My Page: Old Crow Medicine Show’s Ketch Secor ‘Fiddler on the Drums’

Ketch Secor on May 4, 2022
My Page: Old Crow Medicine Show’s Ketch Secor ‘Fiddler on the Drums’

photo credit: Kit Wood


I got a snare and some drumsticks for my 12th birthday, and it took me only a week to decide that I wasn’t a drummer. It could have been apparent even sooner considering my complete lack of coordination. I remember jamming upstairs above my friend’s garage, disengaging the snare, shouting 1-2-3 and banging out a punk song I’d written called “Djibouti”— boasting lyrics that only a sixth grader could write—when my buddy abruptly stopped the song and reminded me to play the backbeat. What the hell was a backbeat I wondered?

I’ve never really understood drummers. Their musical knowledge seems to come from a different plane than the one I’m on with my fiddle or my banjo. I know we hold the same core understanding of music, but, sometimes, it feels like maybe we pray to different Gods in the musical pantheon. One difference is that I always wrote songs. So, to me, rhythm meant the same as meter. Drummers deal in groove, but—especially since I gravitated toward old-time music and bluegrass instruments early on—I’ve often found myself relying on the banjo player to fill that role in my bands.

However, drums can also make your sound feel much bigger—that’s a simple fact, even when you are playing in an old[1]time string band. And, it wasn’t until we got to Nashville that we actually heard somebody say that the drums didn’t really belong in our type of music. That mentality is remnant of an argument for tradition over modernization that still persists around here among a few more stubborn types. These days, the Nashville establishment might put a snap-track on a big hit, but they used to think that even a simple snare drum didn’t belong in country music. By banning drums at the Opry, on records and on the radio, they were able to keep the genre pure at a time when rock-and-roll posed an existential threat. But when Old Crow first came to town, we collaborated with a number of drummers right away.

I take considerable pride in writing these words: Our first drummer was Gillian Welch, then we moved on to Jim Keltner. The studio was always the place where we brought in a drummer, not the stage (where it actually would have helped a ton in the loud rock rooms we played). Then, about 12 years into the band, we started touring with a drum set; either Critter or Cory would lay down his banjo or mandolin to jump behind the kit. But, though it has been a joy to experiment with drums throughout the life of our nearly 25-year-old band, someone has always inevitably opined, “Drums don’t belong in your music.”

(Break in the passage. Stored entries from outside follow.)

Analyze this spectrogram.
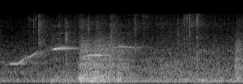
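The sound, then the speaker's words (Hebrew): A WhatsApp-style notification chirp: a bright tone that slides upward and holds briefly, followed by a short crackly burst and a second high blip, with no talking. “באמצע שאתה קורא את הניילון, אתה פתאום שומע צמצות של הוואט.”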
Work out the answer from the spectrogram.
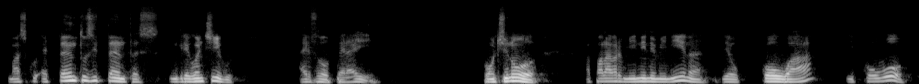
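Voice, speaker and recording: A man's voice: on the high side, dark tone, dry recording. A man giving a lecture, explaining step by step and often checking in with his listeners. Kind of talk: recorded lecture.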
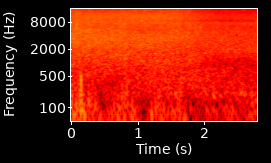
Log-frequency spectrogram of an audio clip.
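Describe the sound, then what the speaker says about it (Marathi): A monsoon waterfall along the road to Raigad fort roars as a steady, broad rush of falling water, heard from a distance as an unbroken wash of noise. "इथून कुठे धबधबा पडतोय आवाज तर येतोय."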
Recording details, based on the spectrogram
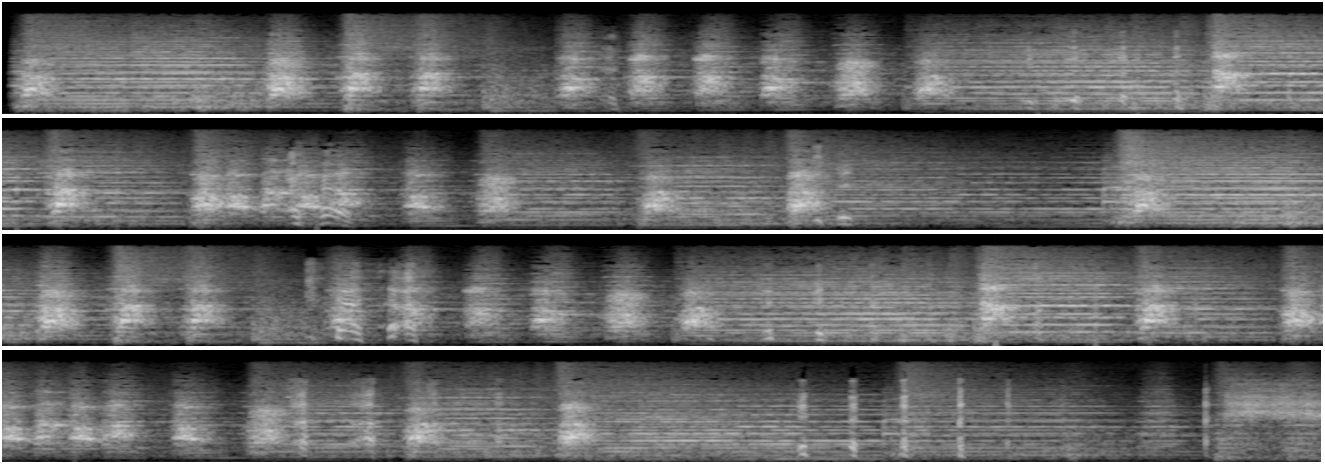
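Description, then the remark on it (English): A poodle barks over and over in quick, rhythmic volleys, loud, with brief pauses between bursts and no talking. “Teddy the Poodle, barking to rule Britannia.”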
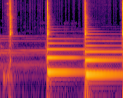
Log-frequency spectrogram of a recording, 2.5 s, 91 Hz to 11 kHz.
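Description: Digital piano playing a slow beginner practice piece against a metronome clicking about 80 beats a minute. The first click falls in a short gap with no note. Then a low note and a second note start on the next two clicks, each held and fading.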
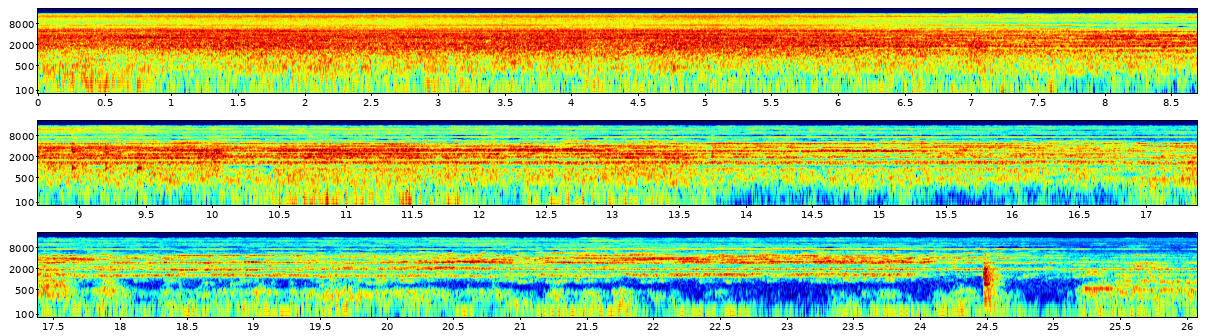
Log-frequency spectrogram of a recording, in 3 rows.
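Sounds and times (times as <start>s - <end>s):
hair dryer running: 0.0s - 18.1s.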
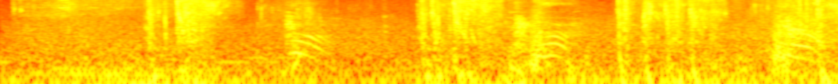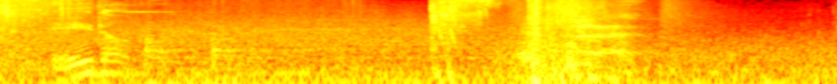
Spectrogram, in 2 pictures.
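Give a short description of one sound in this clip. Punches land with heavy thuds in a fight.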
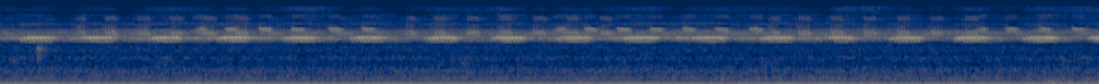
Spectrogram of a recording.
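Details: Cricket orchestra of autumn near a streetlight, joined by other insects; high, pulsing chirps repeating slightly over twice a second, even and continuous.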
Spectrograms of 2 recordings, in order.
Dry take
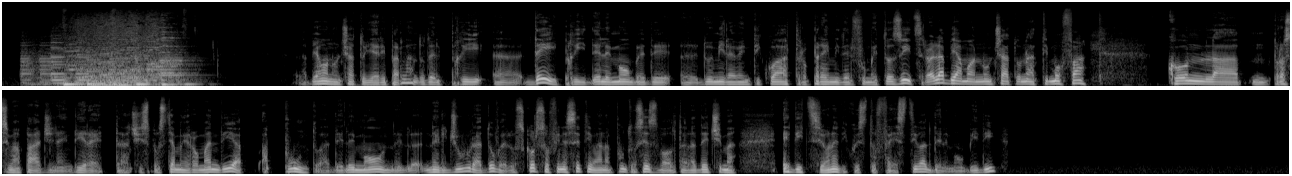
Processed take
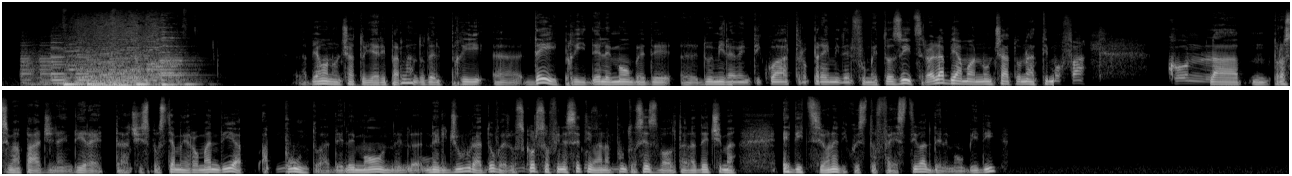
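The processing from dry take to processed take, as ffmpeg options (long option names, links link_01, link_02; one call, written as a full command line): ffmpeg -i in.wav -filter_complex "[0:a]asettb=1/sr,asplit=3[link_01][link_02][link_03];[link_01]atrim=end=7.304[link_04];[link_02]atrim=start=7.3:end=8.57,asetpts=PTS-STARTPTS,afade=type=in:duration=0.004:curve=qsin,afade=type=out:start_time=1.266:duration=0.004:curve=qsin,highpass=frequency=140:width=0.5412,highpass=frequency=140:width=1.3066[link_05];[link_03]atrim=start=8.566[link_06];[link_04][link_05]acrossfade=duration=0.004:curve1=hsin:curve2=qsin[link_07];[link_07][link_06]acrossfade=duration=0.004:curve1=qsin:curve2=hsin,asettb=1/sr,asplit=3[link_08][link_09][link_10];[link_08]atrim=end=10.514[link_11];[link_09]atrim=start=10.51:end=12.09,asetpts=PTS-STARTPTS,afade=type=in:duration=0.004:curve=qsin,afade=type=out:start_time=1.576:duration=0.004:curve=qsin,highpass=750,lowpass=5400[link_12];[link_10]atrim=start=12.086[link_13];[link_11][link_12]acrossfade=duration=0.004:curve1=hsin:curve2=qsin[link_14];[link_14][link_13]acrossfade=duration=0.004:curve1=qsin:curve2=hsin,asplit=3[link_15][link_16][link_17];[link_15]afade=type=out:start_time=15.61:duration=0.02[link_18];[link_16]aecho=1:1:541:0.1,afade=type=in:start_time=15.61:duration=0.02,afade=type=out:start_time=19.06:duration=0.02[link_19];[link_17]afade=type=in:start_time=19.06:duration=0.02[link_20];[link_18][link_19][link_20]amix=inputs=3:normalize=0" out.wav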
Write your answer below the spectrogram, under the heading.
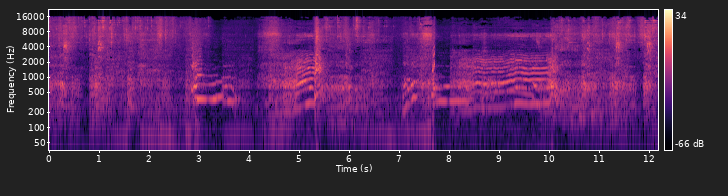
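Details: During a tug-of-war match between Greyhound Fox and German Shorthaired Pointer Miles, both aged three, noisy growling breaks into wavering, high whining howls that rise and fall, with short pauses between bouts.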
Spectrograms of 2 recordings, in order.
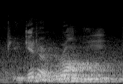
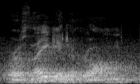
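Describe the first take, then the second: First: "you" leaned on in "if you get it wrong"; stress on you. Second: "they" leaned on in "or if they get it wrong"; stress on they. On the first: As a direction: set "you" against "they", pressing on "you". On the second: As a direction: set "they" against "you", pressing on "they". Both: Shown as a demonstration.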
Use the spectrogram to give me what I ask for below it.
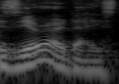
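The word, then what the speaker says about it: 0-day: Though, if you're a hacker, you pronounce 0 as O. So O day is what it used to be called. But I have heard lots of people say 0 days now.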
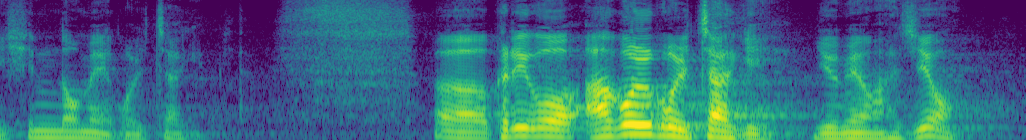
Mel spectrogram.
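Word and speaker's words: 힌놈: 하얀 놈이 아니고 그냥 흰놈이라는 발음입니다. 근데 이 의미가 뭐냐 하면 죽음이라는 뜻이에요. 여기에는 뭘 했냐면 아이들을 잡아가지고 제물로 드리는 그러한 이 참담한 일을 벌인 곳이 이 흰놈의 골짜기입니다.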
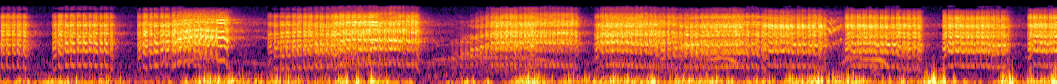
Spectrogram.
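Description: Harsh, grating squawks from a Monk parakeet, given in rapid bursts of about half a second with brief pauses, high and raspy throughout.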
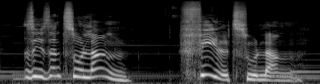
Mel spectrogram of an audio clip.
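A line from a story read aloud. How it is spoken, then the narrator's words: Icicle calling after someone. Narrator (German): rief der Eiszapfen hinterher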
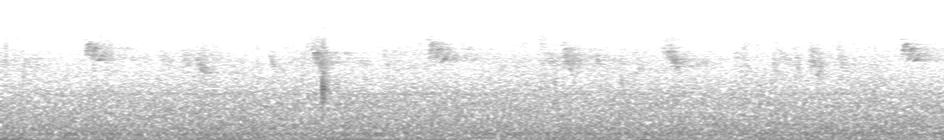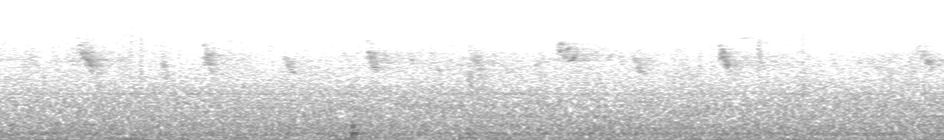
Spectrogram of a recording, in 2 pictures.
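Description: A small bird chirping over and over, short high chirps about one or two a second, over a faint steady low city hum. A single soft thump comes about two-thirds of the way through.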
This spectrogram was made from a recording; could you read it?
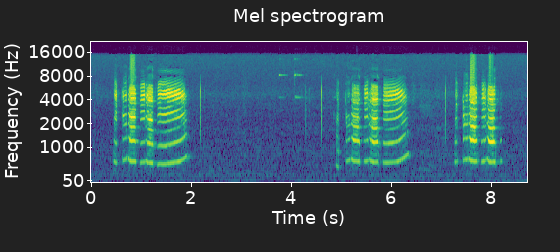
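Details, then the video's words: Pet talking parrot from India: three bursts of rapid, harmonic, voice-like chatter, each about a second long, separated by quiet gaps with faint clicks. "Parrot Voice | बोलने वाला तोता | तोते की आवाज |Tota ki awaz"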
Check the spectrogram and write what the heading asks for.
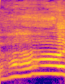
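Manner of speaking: high loud scream; imitating a scream; Wybie scream. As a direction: scream in fright. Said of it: "does that scream".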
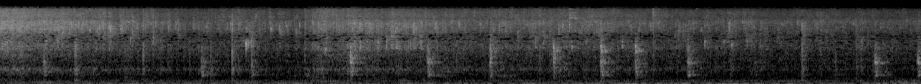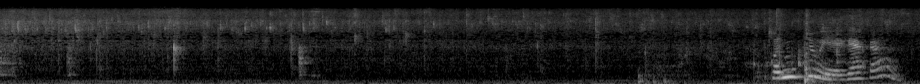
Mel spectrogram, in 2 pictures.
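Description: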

Old Crow had already been together some 22 years before we decided to hire our first drummer. That’s when I sat down with Jerry Pentecost at the Sky Blue coffee house. I wanted to meet this Nashville drummer that I’d heard so many people talking about. It was a cold winter day and he kept his dog zipped up in his parka. We talked about a lot of things at that meeting and found a quick rapport; a year later, he was a full-time member of Old Crow.

During the past couple of years, Jerry’s been much more than simply a drummer for Old Crow. He’s become an important voice in the band, onstage and off. Our new album, Paint This Town includes his first lead vocal performance on a song we coauthored with Molly Tuttle called “DeFord Rides Again.” It’s about the famed Black harmonica wizard and pioneer of the Nashville scene, who was later outcast and discredited by the genre he helped give birth to.

In fact, Paint This Town is filled with fruit that has ripened since our band grew a new branch thanks to Jerry. Songs like “Painkiller,” “John Brown’s Dream” and “Used To Be A Mountain” live on that familiar, rough hewn edge of hillbilly and punk-rock music. It’s the same sound that I first scrambled up when I tried to rock out on the drums, only to learn how to rock out on the fiddle instead.

Drummers and fiddlers have different ways of tapping the source, but music is a true vine, and that means that you can dig up a groove no matter what instrument you’re playing. From its earliest beginnings, American roots music has always been a conversation between melody and rhythm. Once, backstage at the historic Merriweather Post Pavilion, I was tuning up while Levon Helm was about to go onstage. His family was also standing side stage, and his daughter Amy passed his baby grandson to him behind the kit. As Levon bounced the child on his knee, I scratched out a little tune on the fiddle to the rhythm of the boy’s bounce. Pretty soon after, Levon cracked a smile at me and joined in on a cymbal, then snare, with his arms around the little grandchild in his lap. He bounced on Grandpa’s kick leg and stared at me, mesmerized by the beat of the bow. It was just an old drum and violin weaving in and out, but there was something in that moment that felt electric—the two primal elements of song, melody and rhythm, dancing alongside each other in joyous complement.


Ketch Secor is a founding member of Old Crow Medicine Show. The veteran roots group released their seventh studio album, Paint This Town, on April 22 via ATO.